- Do you need resistance to media such as fuels, chemicals, or cleaners?
- Do you need resistance to a specific range of temperatures?
- Does your application require flame resistance?
- Do you need acoustic insulation that meets a specific standard, such as Class 1 fire rating?
- How will you install the installation?
What are some examples of sound blocking materials?
Sound blockers are usually made of vinyl, a dense but flexible material that also offers strength, durability, and resistance to moisture and humidity. Mass loaded vinyl (MLV), a type of vinyl, is often used because it contains salt, sand, or tiny metal particles for added mass with minimal thickness. This added mass helps to block the sound. MLV’s flexibility supports loading when an external force, such as pressing or bending, is applied. MLV’s relative thinness also supports effective acoustic insulation in tight spaces.
Mass loaded vinyl can be used as a standalone sound blocking material or in conjunction with sound absorbing or sound dampening materials. Although MLV provides good environmental resistance, it is important to remember that other types of acoustic insulation may have different material properties. Therefore, a sound barrier that’s suitable for a factory office may not be able to withstand the splash of automotive fluids in an engine bay, or the petroleum products used with machinery and equipment.
How are sound blockers made?
Sound blockers are supplied as sheets or rolls and converted to application-specific shapes and sizes with water jet cutting. The precision that water jet technology provides helps to prevent the creation of sound-permitting air gaps that can result when sound blocking materials with poor-quality cuts don’t conform with product features. Elasto Proxy has several water jet cutting machines for industrial rubber products.
Elasto Proxy can also combine materials together to create an acoustic insulation “sandwich” with the specific properties that you need. For example, we can laminate sound blockers to foams and facings that provide sound absorption and sound dampening. Melamine, a sound absorbing foam, is lightweight and flexible. Facings can provide frequency attenuation, chemical or abrasion resistance, decoration, or support for cleaning.
Sound blockers from Elasto Proxy can sandwich the barrier material between a decoupler and a layer of acoustic foam. Decoupling, the mechanical separation, of two sides of a structure, causes the sound barrier and the acoustic foam to vibration independently of each other for effective sound isolation. Elasto Proxy can also apply a pressure-sensitive adhesive (PSA) tape with a removable liner for installation.
Where do you install a noise blocker?

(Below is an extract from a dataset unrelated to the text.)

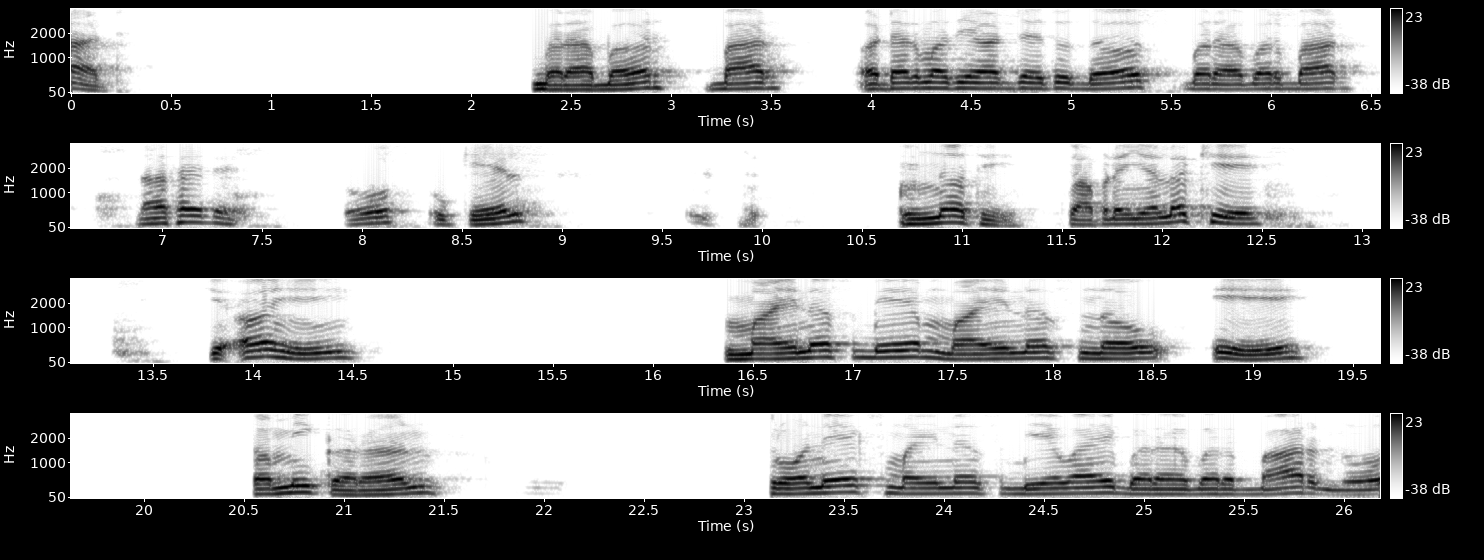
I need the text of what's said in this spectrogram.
આઠ. બરાબર બાર. અઢારમાંથી આઠ જાય તો દસ બરાબર બાર. ના થાય ને? તો ઉકેલ નથી. તો આપણે અહીંયા લખીએ કે અહીં માઇનસ બે માઇનસ નવ એ સમીકરણ ત્રણ એક્સ માઇનસ બે વાય બરાબર બારનો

Ideally, noise blockers are installed as close as possible to the sound’s source, such as in an engine bay. The next best location is near the receiver, such as the driver in a mobile equipment cabin. You can also install our sound blocking products on walls, ceilings, or floors; around pipes or HVAC ducts; or within machine enclosures, mechanical rooms, or mobile equipment.
Does Elasto Proxy provide acoustic insulation samples?
Yes. For acoustic insulation samples that you can see for yourself and hold in your hands, ask for the Elasto Bag. This sackful of samples from Elasto Proxy includes FM-500-60-ZM flooring, a single layer of acoustical foam that’s bonded to a sound barrier. The top of insulation sandwich features a durable, wear resistance, diamond plate design. Applications for FM-500-60-ZM include floormats and flooring in both on-road and off-road equipment. It’s also a good choice for runner and anti-fatigue mats.